When Ken Scott started work on The Extraordinary Journey of the Fakir he knew that music would play an integral part. “Music is an important part of the language of this film. Our protagonist Aja (played by Tamil superstar Dhanush) is Indian and music is very close to who he is. He sets off on a journey of self-discovery.
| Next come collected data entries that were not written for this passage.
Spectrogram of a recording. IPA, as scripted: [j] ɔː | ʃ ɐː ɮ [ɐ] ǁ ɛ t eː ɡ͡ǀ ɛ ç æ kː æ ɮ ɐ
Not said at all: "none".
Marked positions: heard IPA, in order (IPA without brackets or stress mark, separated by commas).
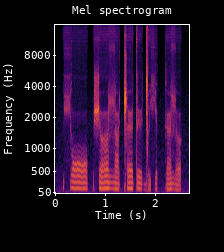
ç, a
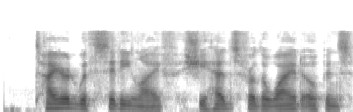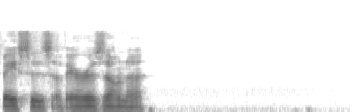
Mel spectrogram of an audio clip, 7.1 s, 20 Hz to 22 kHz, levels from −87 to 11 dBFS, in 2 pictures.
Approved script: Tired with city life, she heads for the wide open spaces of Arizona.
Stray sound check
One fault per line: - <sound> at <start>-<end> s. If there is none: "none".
none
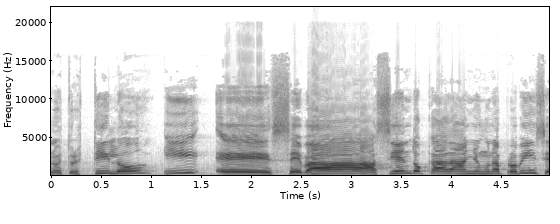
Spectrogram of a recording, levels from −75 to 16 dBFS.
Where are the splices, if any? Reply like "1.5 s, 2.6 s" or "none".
1.0 s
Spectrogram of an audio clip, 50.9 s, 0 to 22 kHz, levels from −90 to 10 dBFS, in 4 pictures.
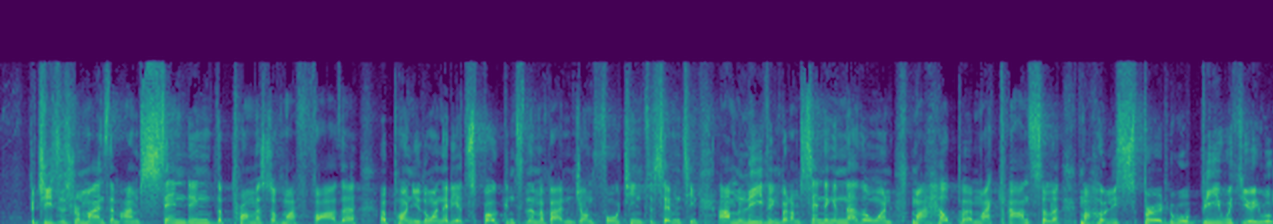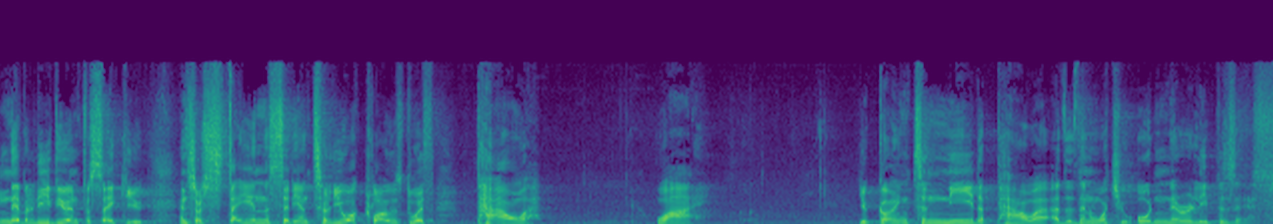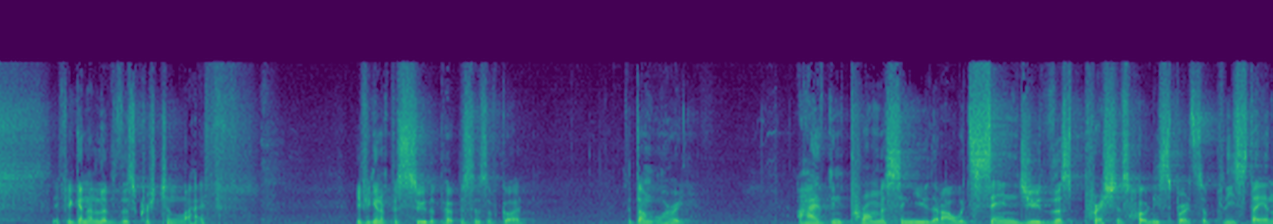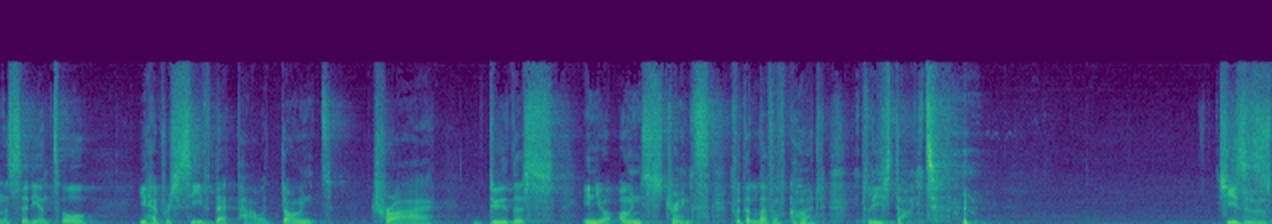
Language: English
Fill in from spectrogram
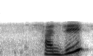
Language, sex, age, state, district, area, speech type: Dogri, female, 18-30, Jammu and Kashmir, Reasi, rural, conversation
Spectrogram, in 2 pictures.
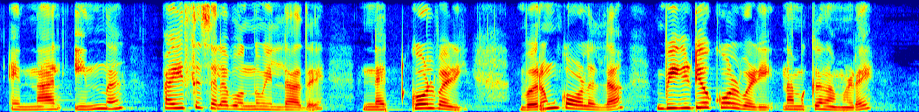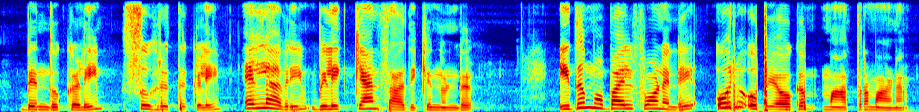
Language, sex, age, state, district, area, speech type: Malayalam, female, 18-30, Kerala, Thrissur, rural, spontaneous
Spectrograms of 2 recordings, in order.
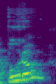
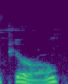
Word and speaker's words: puro: So What's a puro? So Okay. a puro. Okay. All right. Hey Jay, we got to say it right. Un puro. Okay, puro. Puro. Not puro.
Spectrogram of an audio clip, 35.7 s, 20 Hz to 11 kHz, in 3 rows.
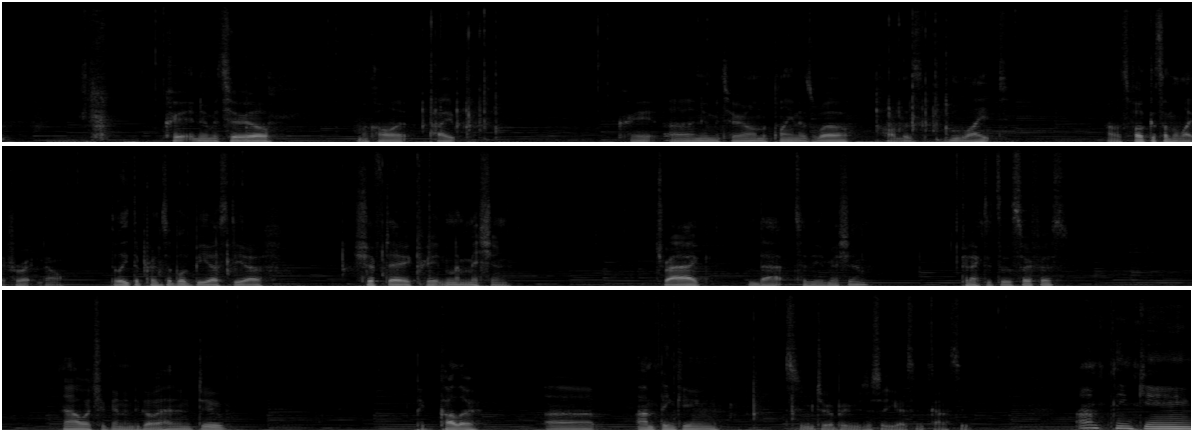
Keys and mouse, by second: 6.0 click, 8.0-9.8 drag, 10.6 middle click, 13.3 x, 14.0 shift+a, 18.1-20.5 drag, 20.5 middle click, 31.3 z, 33.7 click.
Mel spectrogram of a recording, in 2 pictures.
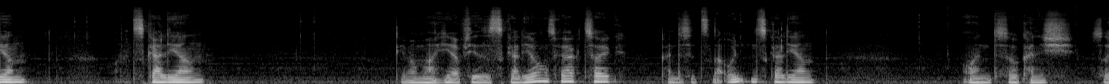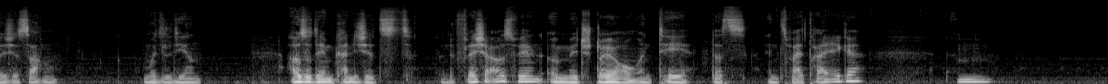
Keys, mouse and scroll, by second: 1.1 s, 4.9-6.7 drag, 7.3-9.0 drag, 9.3-11.4 middle drag, 11.4 Tab, 13.6 ctrl+z, 14.2-17.2 drag, 17.7 ctrl+t, 18.7 click, 20.9 click, 21.2 middle click.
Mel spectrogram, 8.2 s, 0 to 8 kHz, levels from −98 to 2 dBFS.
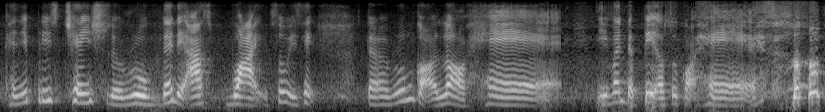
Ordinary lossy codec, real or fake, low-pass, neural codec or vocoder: Opus, 16 kbps; real; 7.2 kHz; none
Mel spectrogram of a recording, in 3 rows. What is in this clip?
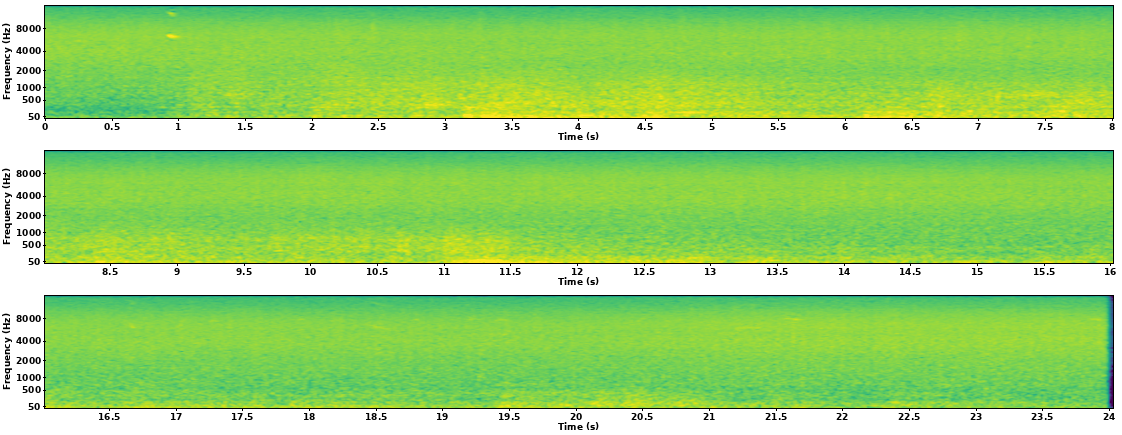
One of the thunderclaps during a thunderstorm that passed Amsterdam in the morning of the 9Th of July 2007. Recorded with an Edirol-cs15 mic. on my balcony plugged into an Edirol R09.
field-recording, nature, rain, streetnoise, thunder, thunderclap, thunderstorm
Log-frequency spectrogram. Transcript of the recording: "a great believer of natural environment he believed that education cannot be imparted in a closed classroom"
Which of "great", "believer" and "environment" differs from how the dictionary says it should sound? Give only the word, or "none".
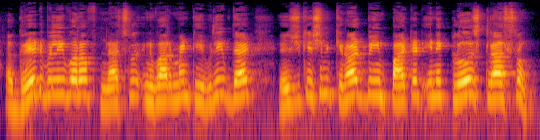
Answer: none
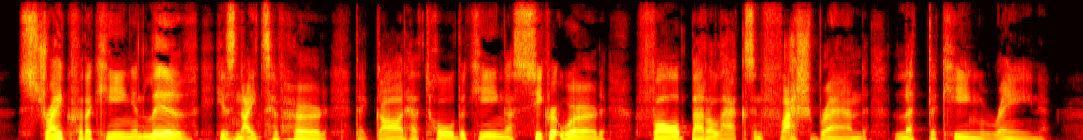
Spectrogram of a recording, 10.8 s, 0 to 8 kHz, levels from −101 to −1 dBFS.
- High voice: No, low, 115 Hz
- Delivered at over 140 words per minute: Yes, average, 160 wpm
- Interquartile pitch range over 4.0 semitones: Yes, average, 4.7 semitones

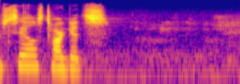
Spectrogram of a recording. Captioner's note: speaking French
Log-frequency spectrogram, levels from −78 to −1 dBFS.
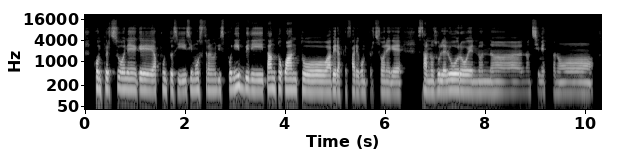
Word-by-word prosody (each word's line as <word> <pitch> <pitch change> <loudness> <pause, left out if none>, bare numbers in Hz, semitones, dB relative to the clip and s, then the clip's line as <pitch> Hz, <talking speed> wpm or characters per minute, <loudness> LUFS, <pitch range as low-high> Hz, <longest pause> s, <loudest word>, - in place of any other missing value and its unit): con 170 -2 +1
persone 155 -2 0
che 145 -1 +4
appunto 140 +1 -3
si 135 -1 -4
si 150 +2 -4
mostrano 145 -1 -4
disponibili 145 -1 -1
tanto 160 0 +3
quanto 135 -3 +4
avere 130 0 +4
a 125 - -11
che - - -20
fare 135 -2 -3
con 130 -1 -6
persone 130 0 -6
che 125 0 -1 0.3
stanno 130 0 -1
sulle 135 0 +1
loro 145 -1 +5
e 130 0 +1
non 130 0 -7
non 125 0 -7
si 130 - -3
mettono 125 -1 -7
135 Hz, 145 wpm, -24 LUFS, 130-145 Hz, 0.3 s, loro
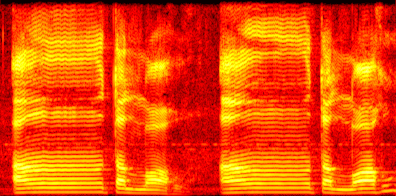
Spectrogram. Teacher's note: We will hide the sound of noon in our nose, and our tongue will remain the same between in our mouth, between upper and lower palates, and will not touch the upper palate. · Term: ikhfa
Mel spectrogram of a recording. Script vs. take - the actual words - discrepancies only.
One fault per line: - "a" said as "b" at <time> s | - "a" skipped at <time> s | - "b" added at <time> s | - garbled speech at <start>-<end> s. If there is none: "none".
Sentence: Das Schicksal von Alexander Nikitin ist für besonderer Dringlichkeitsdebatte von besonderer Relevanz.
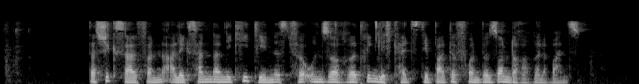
- "besonderer" said as "unsere" at 3.1 s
As he travels from India to France, England, Spain, and Italy, music gives the audience a very clear sense of where the film is,” Scott explained over a late night phone interview from his home in Montreal, Canada.
The Canadian director describes his adaptation of Romain Puertoles’s bestselling book, The Extraordinary Journey of the Fakir Who Got Trapped in an Ikea Wardrobe, as ‘a comedy that touches upon important issues of migration’. The film follows Aja, a small-time magician from the slums of Mumbai to the top of the Eiffel Tower in Paris and his subsequent adventures across Europe.
The Extraordinary Journey of the Fakir has three Hindi tracks for which Aditi Anand, one of the film’s producers, recommended music composer Amit Trivedi. “I was told that this is an international film but the protagonist is Indian. The idea was to keep the music as earthy and Indian as possible. And, it was going to be a Dhanush film. I was immediately sold,” Trivedi said. Scott’s brief to Trivedi was quite simple. “He wanted one Bollywood party song and one love song,” the composer added. Madaari and Angrezi Luv Shuv were the two tracks Trivedi delivered first.
The third track – Maila Maila – was scored only after the film was shot. “After the film was shot, I was sent a two-and-half-minute sequence for which Ken wanted a score. The brief was to make it funky, cool and upbeat. Dhanush’s character is a street magician doing his magic tricks and conning people, so I created a track accordingly,” Trivedi explained. Sung by Mame Khan with R Venkatraman rapping, Maila Maila is also his favourite track from the film. Videos of mostly foreign audiences dancing to Madaari at various film festivals did make Trivedi very happy.
Scott picks Madaari, his ‘homage to Bollywood’ as his favourite. “It’s a dance number that is immediately identifiable. As soon as you hear it, you know it has something to do with India and Indian culture. Not just the music, even the dance movements are so typically Indian. That’s what I want the music of this film to do. Like there’s an homage to Monty Python when Dhanush’s character is in England. He is meeting the Police Commissioner who is saying horrible things but with a song-and-dance,” said Scott, who wrote the lyrics of that song along with Luc Bossi and it was composed by French composer Nicolas Errera.
I was told that this is an international film but the protagonist is Indian. The idea was to keep the music as earthy and Indian as possible. And, it was going to be a Dhanush film. I was immediately sold – Amit Trivedi
Madaari was Scott’s first experience with filming a lip-synced, choreographed song. “We had a blast shooting this though it was also a little scary for me. I had never shot anything like this. Fortunately, I was in good hands with Dhanush and Vishu Deva (choreographer). Shooting these songs was also a way for me to discover and understand Indian culture. All of these songs take the story forward so I also understood an important aspect of Indian story telling,” Scott added.
The Extraordinary Journey Of The Fakir, presented by Golden Ratio Films, produced by M! Capital Ventures, Little Red Car Films, Brio Films and Impact Films distributed by Anil Thadani’s AA Films in English and YNotx in Tamil releases in India, North America, Singapore and Malaysia on June 21st.